══ Working data ══

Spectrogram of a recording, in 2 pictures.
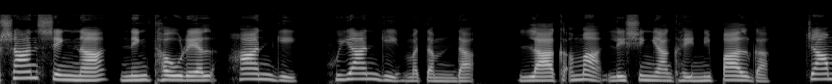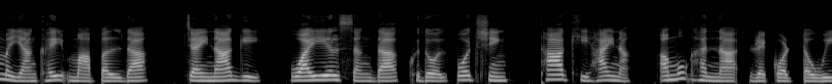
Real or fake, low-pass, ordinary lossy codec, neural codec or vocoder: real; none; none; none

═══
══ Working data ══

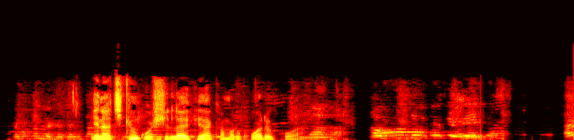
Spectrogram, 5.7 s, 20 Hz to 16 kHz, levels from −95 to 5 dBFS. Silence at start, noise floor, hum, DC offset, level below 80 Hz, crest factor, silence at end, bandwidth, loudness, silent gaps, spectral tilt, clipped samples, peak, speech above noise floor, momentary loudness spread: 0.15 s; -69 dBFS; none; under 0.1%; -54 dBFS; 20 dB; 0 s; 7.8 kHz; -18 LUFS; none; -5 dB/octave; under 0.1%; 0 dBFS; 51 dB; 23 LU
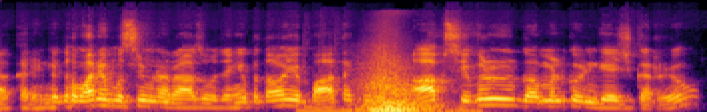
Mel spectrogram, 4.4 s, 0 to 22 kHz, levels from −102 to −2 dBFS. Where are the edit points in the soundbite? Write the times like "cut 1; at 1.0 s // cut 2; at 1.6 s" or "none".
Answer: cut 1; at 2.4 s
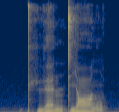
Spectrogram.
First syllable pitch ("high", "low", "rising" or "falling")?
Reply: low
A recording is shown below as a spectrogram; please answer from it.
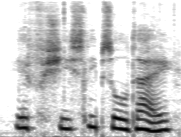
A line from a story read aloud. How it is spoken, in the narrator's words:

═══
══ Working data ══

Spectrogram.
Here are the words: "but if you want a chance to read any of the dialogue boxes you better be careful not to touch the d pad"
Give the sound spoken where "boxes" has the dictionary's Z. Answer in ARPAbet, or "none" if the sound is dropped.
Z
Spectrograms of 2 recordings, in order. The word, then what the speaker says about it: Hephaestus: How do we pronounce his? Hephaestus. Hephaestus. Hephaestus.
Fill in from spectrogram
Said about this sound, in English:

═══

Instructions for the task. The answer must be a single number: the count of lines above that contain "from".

Task solution. 5